newspapers have been reduced. you pick up the newspaper today i was visiting my daughter columbia, south carolina. a very nice newspaper called the state, but it is a tiny paper and that is all of the country now. it is extremely important because we are at a point where you have to ask yourself, everything is going on in the world. we have a relatively new resident who has rejected -- injected uncertainty into local and national environment. as a result, you have to have been on the press, but yet the press is being attacked by the president as fake news, so you undercut the legitimacy of the news and to do that, you raise the question where you get your information from? what can you do that is honest,

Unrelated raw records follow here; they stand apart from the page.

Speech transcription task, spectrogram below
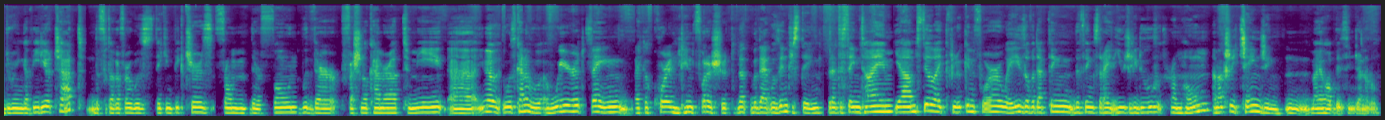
during a video chat. The photographer was taking pictures from their phone with their professional camera to me. Uh, you know, it was kind of a weird thing, like a quarantine photo shoot. That, but that was interesting. But at the same time, yeah, I'm still like looking for ways of adapting the things that I usually do from home. I'm actually changing mm, my hobbies in general.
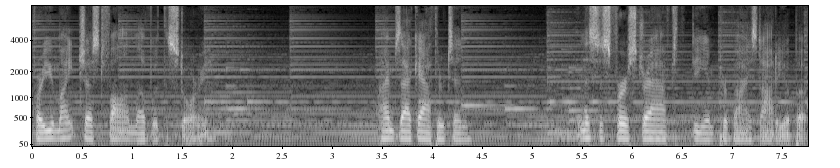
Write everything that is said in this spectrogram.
for you might just fall in love with the story. I'm Zach Atherton. and this is First Draft, the improvised audiobook.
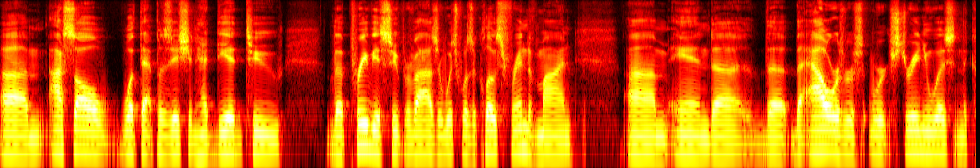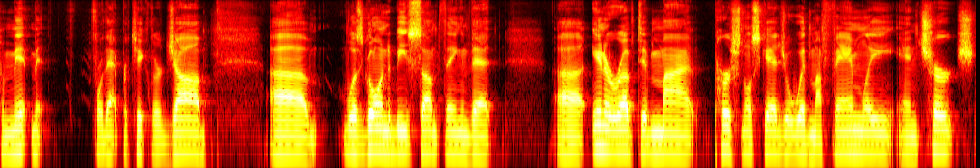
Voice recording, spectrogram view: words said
um, I saw what that position had did to the previous supervisor, which was a close friend of mine, um, and uh, the the hours were, were extraneous, and the commitment for that particular job uh, was going to be something that uh, interrupted my personal schedule with my family and church.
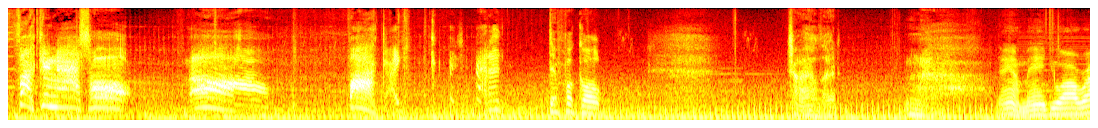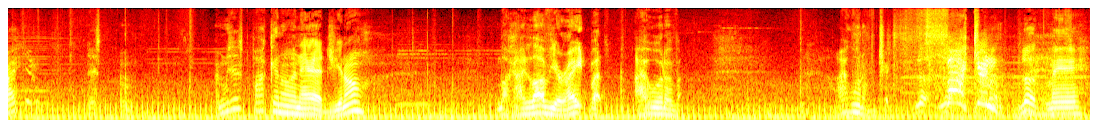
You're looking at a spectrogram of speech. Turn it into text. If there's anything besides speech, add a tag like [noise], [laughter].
Fucking asshole! Oh, fuck! I, I had a difficult childhood. [sighs] Damn, man, you all right? Just, I'm just fucking on edge, you know? Look, I love you, right? But I would have. I would have just. Look, look. fucking! Look, man,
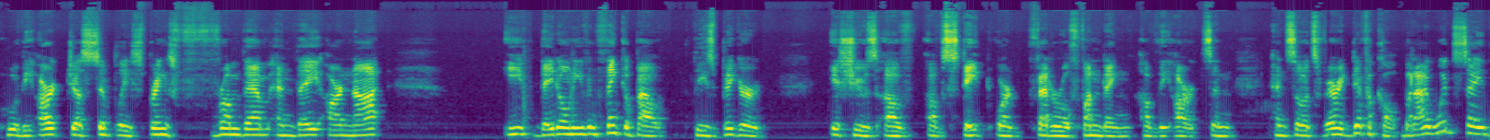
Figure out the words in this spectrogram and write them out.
who the art just simply springs from them and they are not they don't even think about these bigger issues of of state or federal funding of the arts. And and so it's very difficult. But i would say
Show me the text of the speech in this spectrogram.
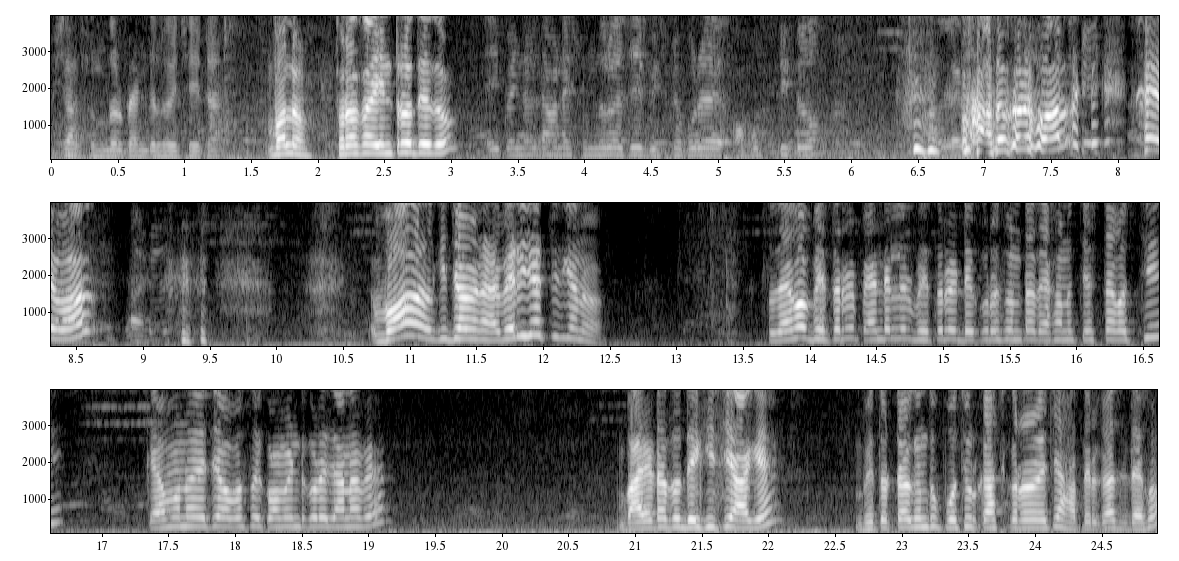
বিশাল সুন্দর প্যান্ডেল হয়েছে এটা। বলো থোড়া সা ইন্ট্রো দে দো। এই প্যান্ডেলটা অনেক সুন্দর হয়েছে বিষ্ণুপুরে অবস্থিত। ভালো করে বল। এই বল। বল কিছু হবে না। বেরিয়ে যাচ্ছিস কেন? তো দেখো ভেতরের প্যান্ডেলের ভেতরের ডেকোরেশনটা দেখানোর চেষ্টা করছি। কেমন হয়েছে অবশ্যই কমেন্ট করে জানাবে। বাইরেটা তো দেখিছি আগে। ভেতরটাও কিন্তু প্রচুর কাজ করা রয়েছে হাতের কাজ দেখো।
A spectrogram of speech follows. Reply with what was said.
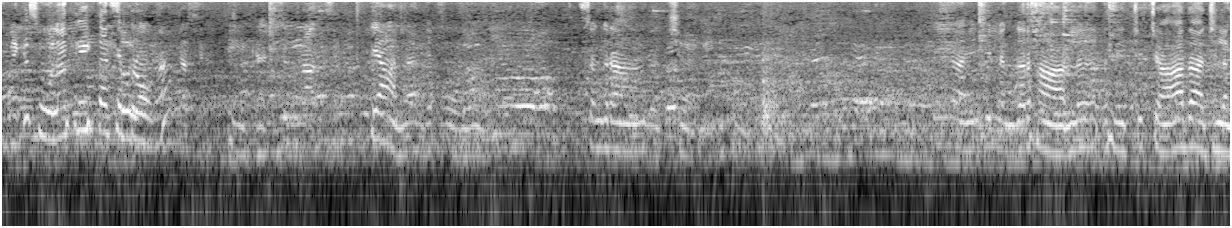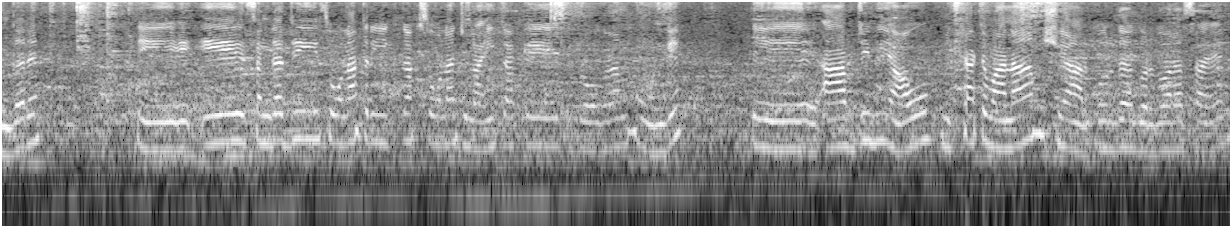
ਮੈਂ ਕਿ 16 ਤਰੀਕ ਤੱਕ ਪ੍ਰੋਗਰਾਮ ਠੀਕ ਹੈ ਜਿੰਨਾ ਧਿਆਨ ਨਾਲ ਦੇਖੋ ਸੰਗਰਾਮ ਵਿੱਚ। ਇਹ ਆਏ ਜੀ ਲੰਗਰ ਹਾਲ ਵਿੱਚ, ਚਾਹ ਦਾ ਅੱਜ ਲੰਗਰ। ਹੈ ਤੇ ਇਹ ਸੰਗਤ ਜੀ 16 ਤਰੀਕ ਤੱਕ 16 ਜੁਲਾਈ ਤੱਕ ਇਹ ਪ੍ਰੋਗਰਾਮ ਹੋਣਗੇ। ਤੇ ਆਪ ਜੀ ਵੀ ਆਓ, ਮਿੱਠਾ ਟਵਾਣਾ, ਹੁਸ਼ਿਆਰਪੁਰ ਦਾ ਗੁਰਦੁਆਰਾ ਸਾਹਿਬ,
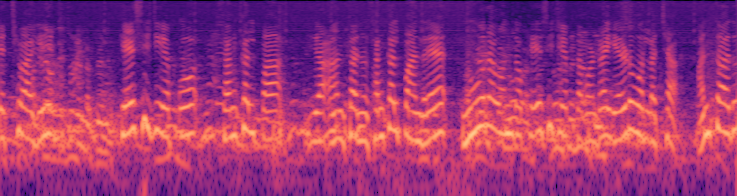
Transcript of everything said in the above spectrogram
ಹೆಚ್ಚಾಗಿ ಕೆ ಸಿ ಜಿ ಎಫ್ ಸಂಕಲ್ಪ ಅಂತ ಸಂಕಲ್ಪ ಅಂದರೆ ನೂರ ಒಂದು ಕೆ ಸಿ ಜಿ ಎಫ್ ತಗೊಂಡ್ರೆ ಎರಡೂವರೆ ಲಕ್ಷ. ಅಂಥದ್ದು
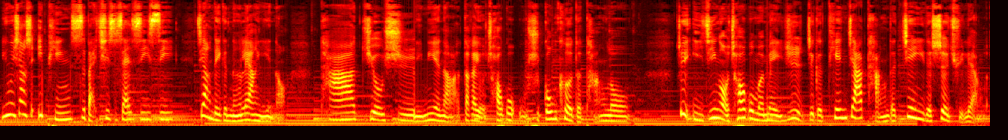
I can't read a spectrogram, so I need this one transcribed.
因为像是一瓶四百七十三 CC 这样的一个能量饮哦，它就是里面啊大概有超过五十公克的糖喽，这已经哦超过我们每日这个添加糖的建议的摄取量了。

honorable, that is not fake news? and each individual in this country is now faced with that knee. to address the question of information, where do i get it #is it reliable? .nd, that takes work are the american people up for that responsibility? at the moment, i'm not sure. i want to say yes, but i'm really not sure. seenie: we also have recently the press to come by this president being called me. -- the enemy. marvin: that was something that in my judgment crossed the line. i did something earlier this year which i never done in my life. i have been involved in journalism for more than 60 years and in that time i never thought it was my job, as with
this book, i'm telling the story that i never thought that i had to editorialize. that is not my responsibility to melissa didi editorial writer. but, when the president of united states said, that the press were enemies of the american people. to me, that crossed a line. know ifase -- i don't the president knew the origin of that phrase, but that comes right out of dictators of the 20th century. it was a phase -- the line of -- andstalin, a ocular adolf hitler. it was not a favorite line of thomas jefferson type people. it was of the time guys.
-- it was of the bad guys. -- that it is all fake, why do that? -- one,ons psychological. the president wants to the above whatnd i believe there are i call creeping authoritarianism. that is where he would like us , whichn the other thing to me again is frightening, is if we live in an era of uncertainty, how do we know what is going on unless we had a press that we can trust? but, if we can't trust that press, then where you get your information? and the president would like us to believe that everything he
says -- everything people supporting him say is true and everything else is fake. then, we are depending upon his version of thickeners and that leaves us extremely formal. theas not an accident that first amendment to the u.s. constitution speaks of freedom assemble,n, right to freedom of the press and of speech. that is because without that freedom, everything else is jeopardized. we have got to have that. called: the book is 1956: the year i was peter the .reat ♪
yvonne: 7:00 a.m. in hong kong were we are live from bloomberg's asian headquarters. i am yvonne man, welcome to "daybreak asia." stocks set to extend in asia after wall street fell the most in seven weeks. uneven earnings keeping investors on edge. the race to the fed loses a prominent player. president trump gary cohn has no chance. out.: he is i am betty liu in new york where it is just after 7:00 p.m. wednesday. thursday will be a big day for tech. silicon valley heady -- heavy hitters reporting.